** Opening INFORMATION block **
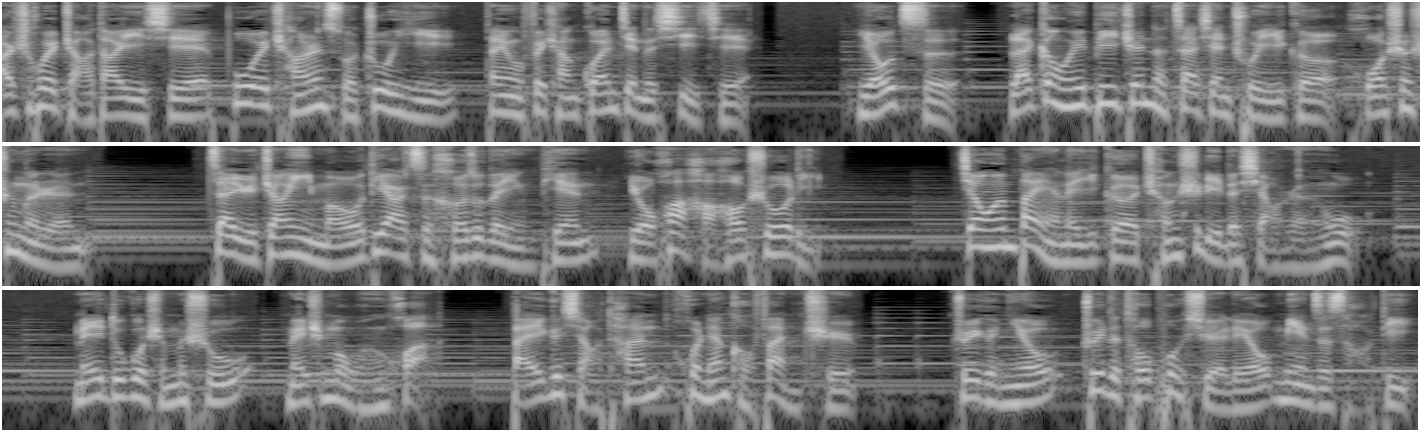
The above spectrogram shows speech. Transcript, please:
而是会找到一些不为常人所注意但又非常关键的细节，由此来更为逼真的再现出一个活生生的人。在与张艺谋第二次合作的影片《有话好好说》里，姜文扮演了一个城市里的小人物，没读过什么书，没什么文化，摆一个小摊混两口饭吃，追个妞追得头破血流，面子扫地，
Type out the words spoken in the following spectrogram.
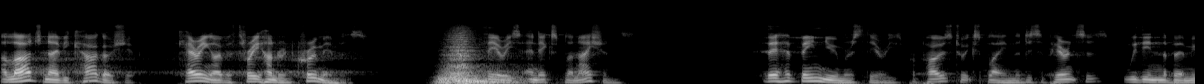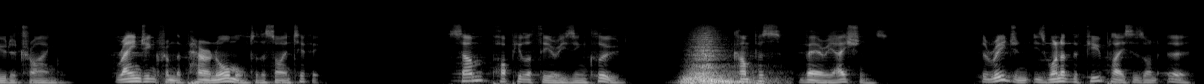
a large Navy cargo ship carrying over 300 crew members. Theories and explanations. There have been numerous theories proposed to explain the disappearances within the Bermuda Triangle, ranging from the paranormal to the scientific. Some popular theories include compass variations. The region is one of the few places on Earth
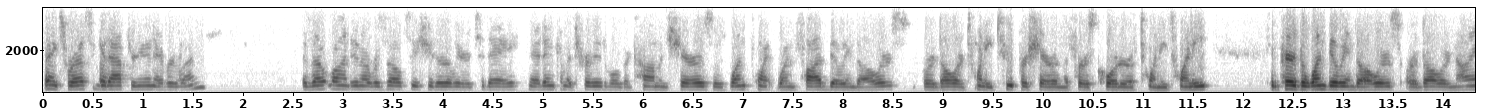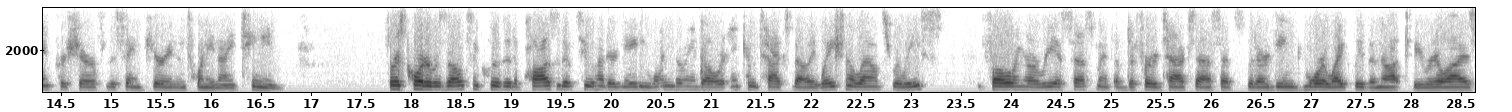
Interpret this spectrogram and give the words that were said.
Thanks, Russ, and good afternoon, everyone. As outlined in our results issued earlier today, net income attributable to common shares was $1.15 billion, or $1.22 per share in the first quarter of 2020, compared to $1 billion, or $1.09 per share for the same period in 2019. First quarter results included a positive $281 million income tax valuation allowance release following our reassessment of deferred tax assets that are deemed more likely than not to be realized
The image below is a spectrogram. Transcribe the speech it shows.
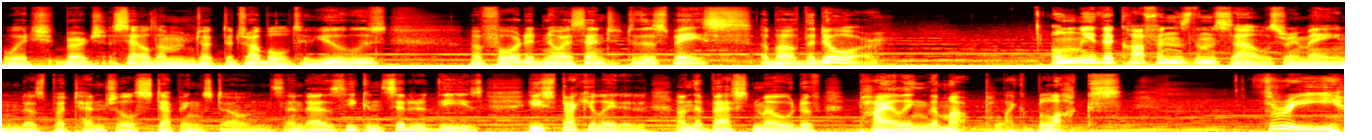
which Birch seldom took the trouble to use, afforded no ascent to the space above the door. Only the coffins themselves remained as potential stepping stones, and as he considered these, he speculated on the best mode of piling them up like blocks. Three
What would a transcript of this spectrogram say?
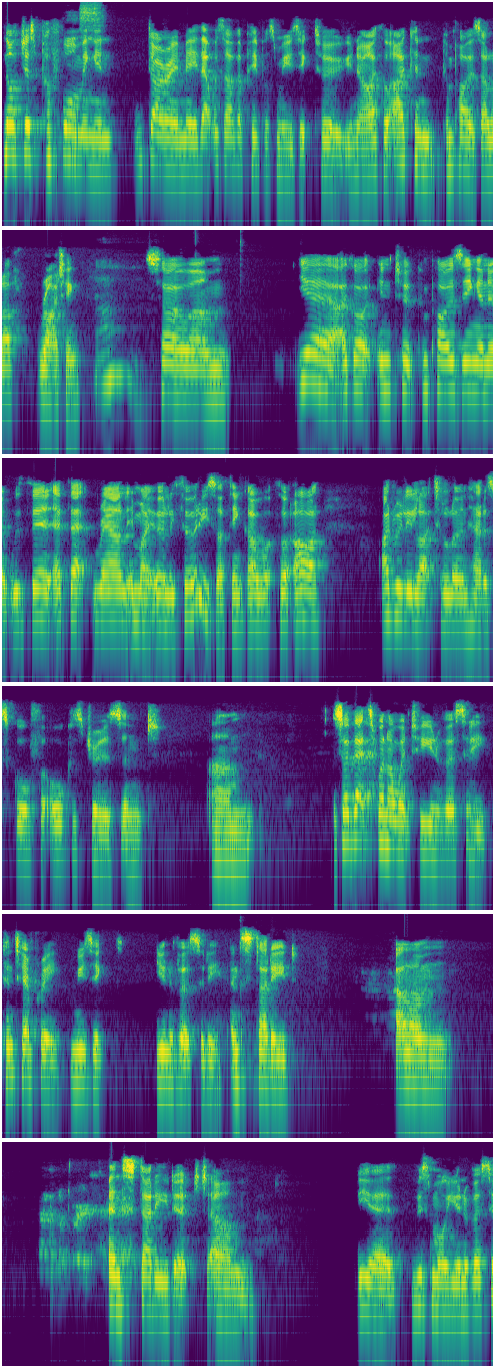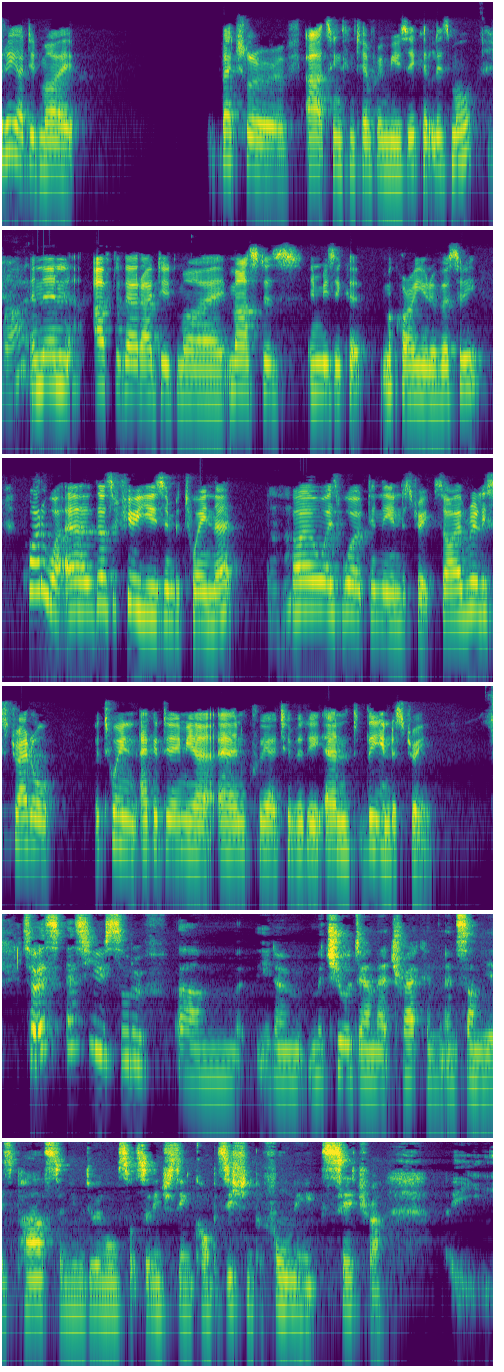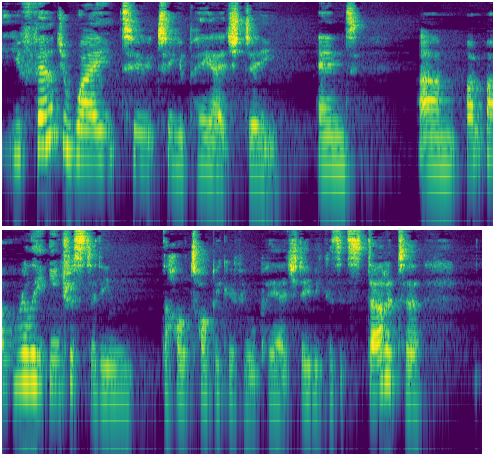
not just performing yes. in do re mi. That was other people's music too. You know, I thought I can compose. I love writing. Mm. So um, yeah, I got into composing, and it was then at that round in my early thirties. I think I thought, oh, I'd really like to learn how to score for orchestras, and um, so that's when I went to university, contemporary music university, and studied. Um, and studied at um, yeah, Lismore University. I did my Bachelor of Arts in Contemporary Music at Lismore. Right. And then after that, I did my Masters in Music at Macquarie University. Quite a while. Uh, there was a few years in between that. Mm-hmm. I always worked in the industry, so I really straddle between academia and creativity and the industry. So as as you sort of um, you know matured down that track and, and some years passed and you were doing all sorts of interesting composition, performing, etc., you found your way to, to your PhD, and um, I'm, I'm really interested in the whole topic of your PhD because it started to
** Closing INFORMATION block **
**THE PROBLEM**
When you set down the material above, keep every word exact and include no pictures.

**RESPONSE AREA**
The above spectrogram shows speech. Transcript, please:
而是会找到一些不为常人所注意但又非常关键的细节，由此来更为逼真的再现出一个活生生的人。在与张艺谋第二次合作的影片《有话好好说》里，姜文扮演了一个城市里的小人物，没读过什么书，没什么文化，摆一个小摊混两口饭吃，追个妞追得头破血流，面子扫地，
Type out the words spoken in the following spectrogram.
a large Navy cargo ship carrying over 300 crew members. Theories and explanations. There have been numerous theories proposed to explain the disappearances within the Bermuda Triangle, ranging from the paranormal to the scientific. Some popular theories include compass variations. The region is one of the few places on Earth
Interpret this spectrogram and give the words that were said.
Thanks, Russ, and good afternoon, everyone. As outlined in our results issued earlier today, net income attributable to common shares was $1.15 billion, or $1.22 per share in the first quarter of 2020, compared to $1 billion, or $1.09 per share for the same period in 2019. First quarter results included a positive $281 million income tax valuation allowance release following our reassessment of deferred tax assets that are deemed more likely than not to be realized
The image below is a spectrogram. Transcribe the speech it shows.
which Birch seldom took the trouble to use, afforded no ascent to the space above the door. Only the coffins themselves remained as potential stepping stones, and as he considered these, he speculated on the best mode of piling them up like blocks. Three
What would a transcript of this spectrogram say?
not just performing yes. in do re mi. That was other people's music too. You know, I thought I can compose. I love writing. Mm. So um, yeah, I got into composing, and it was then at that round in my early thirties. I think I thought, oh, I'd really like to learn how to score for orchestras, and um, so that's when I went to university, contemporary music university, and studied. Um, and studied at um, yeah, Lismore University. I did my Bachelor of Arts in Contemporary Music at Lismore. Right. And then after that, I did my Masters in Music at Macquarie University. Quite a while. Uh, there was a few years in between that. Mm-hmm. I always worked in the industry, so I really straddle between academia and creativity and the industry. So as as you sort of um, you know matured down that track and, and some years passed and you were doing all sorts of interesting composition, performing, etc., you found your way to, to your PhD, and um, I'm, I'm really interested in the whole topic of your PhD because it started to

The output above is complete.